One moment you’ll be swimming, walking up the stairs, or even dozing off in bed when suddenly, you feel it: that tell-tale tightness in your calf or foot. You drop what you’re doing and start rubbing the affected area, but it’s no use – your muscles are tight, tensed up and screaming out in pain.
Thankfully, most muscle cramps don’t leave any permanent damage and the pain dies down after a minute or two.
While quick, muscle cramps – especially in your feet and legs – can totally cramp your style for the next couple of minutes.
So what can you do to stop them from happening?
Why are my muscles cramping up?
But despite how common leg and foot cramps are, surprisingly there’s little consensus among medical professionals as to the exact cause!
Electrolytes, minerals and chemicals
One of the leading theories behind that intense stabbing pain is that your muscles are powered by electrolytes, minerals and other chemicals to contract and move – we’re talking staples like potassium, calcium and magnesium.
Without these, your muscles have a hard time tensing and “untensing”.
The result? Cramps.
Anything that disturbs your body’s balance of these vital staples can stop your muscles from contracting properly. That means a diet that doesn’t include enough of these minerals, a natural deficiency, pregnancy, and even some medications can cause your muscles to cramp up.
Your muscles also need fluids to function effectively – not only does water facilitate the contraction of muscles, but it also helps your muscles perform. Inadequate hydration puts strain on your muscles. We’re sure you know where this is going!
“Hello? Your signal is breaking up…”
Anyone who’s taken to the track or pool without an appropriate amount of warmup is probably aware of the link between overuse and muscle cramps.
Another commonly accepted explanation for cramping is muscle fatigue. Every time you move any part of your body, your brain sends a signal via your nervous system telling your muscles to contract. When the signals from your brain stop coming, your muscles relax.
And sometimes when your muscles start getting into a rhythm part way through a jog, the signals travelling up and down your nerves get a little bit… excited. Your nervous system might send too much information to your legs, causing your muscles to respond with a bit too much zeal for your body.
The same thing happens if you dive into an activity without enough of a warm up – your muscles behave very differently when jogging compared to when you’re in a sprint.
How to stop leg cramps
Compared to a lot of the musculoskeletal issues that your physiotherapist generally treats, muscle cramps are pretty harmless.
But that doesn’t mean the only thing you can do is grit your teeth and put up with it. There are a number of things you can do to prevent leg cramps from popping up at inopportune moments.
These tips can also be used to fight cramps in other parts of your body.
One of the simplest ways to prevent a cramp from ruining your workout is to stay hydrated.
Like we mentioned above, many muscle cramps are the result of dehydration in your muscles.
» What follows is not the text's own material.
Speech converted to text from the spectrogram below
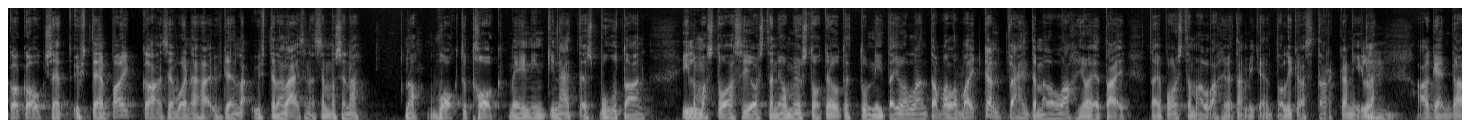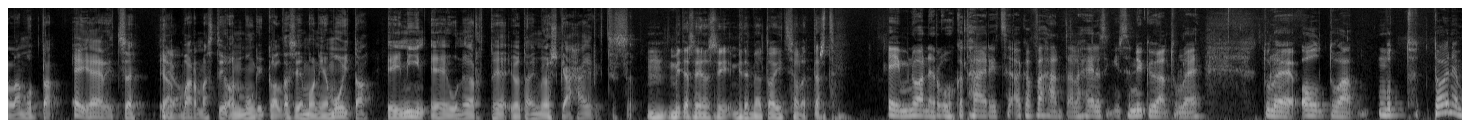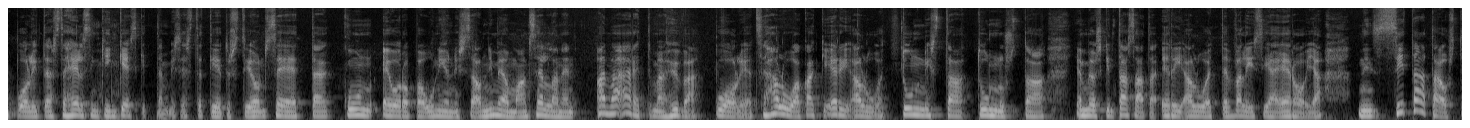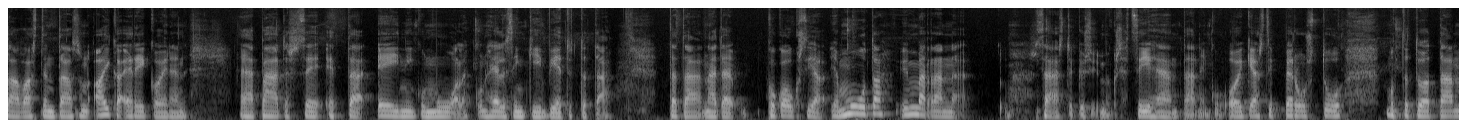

So logically, drinking water frequently and staying well-hydrated should go a long way towards preventing cramps from taking hold.
It’s also worth thinking about energy drinks to keep your body well-stocked on electrolytes – which, need we remind you, are essential for muscle contraction.
Talk to a physio near you about persistent leg cramps
If you fancy yourself an athlete, you can’t afford a muscle cramp of any sort, end of story.
If there’s one particular muscle or part of the body that is used a lot in your sport or workout of choice, or that you’ve noticed is particularly prone to cramping, a physio near you can strengthen said muscle with unique solutions (after an advanced assessment of the issue).
It might also be useful to wear compression garments and skins while working out or playing sport. Like we covered before, one common cause of cramps is muscle fatigue – anything that fights muscle fatigue, including compression garments, can prevent fatigue-related cramping.
Help, my muscles are cramping!
Fortunately, the vast majority of muscle cramps are gone within just moments, but if you find your cramps persisting, there are a couple of things you can do to make life easier.
Massage your muscles
While stretching and massaging the affected muscle won’t stop the cramp in its tracks, they may help relieve the sharp pain that comes with a cramp. A gentle massage also helps to relax the affected muscle, speeding up the recovery process and getting you back on your feet sooner.
Give it the heat treatment
When it comes to leg cramps, heat is your best friend! If your cramp persists, heat therapy can be effective in restoring function to your muscles.
The heat from a hot water bottle, heat pack, or hot shower can relax your tensed-up muscles, and therefore relieve your muscle cramps.
Your physiotherapist can relieve your muscle cramps
Your physiotherapist is more than another weekly appointment – we arm you with the knowledge and tools to maintain your mobility, sustain your results, and lead a high standard of living.
At Physio AUS, we are big believers in the importance of maintaining your mobility – so much so that we make it our mission to be available 24 hours a day, 365 days of the year.
Our clinic may be based in Highett… but in reality, we’re based anywhere thanks to the internet! Our unique online consultation service and online support network means you get the full physio experience from your living room, bedroom and even the office!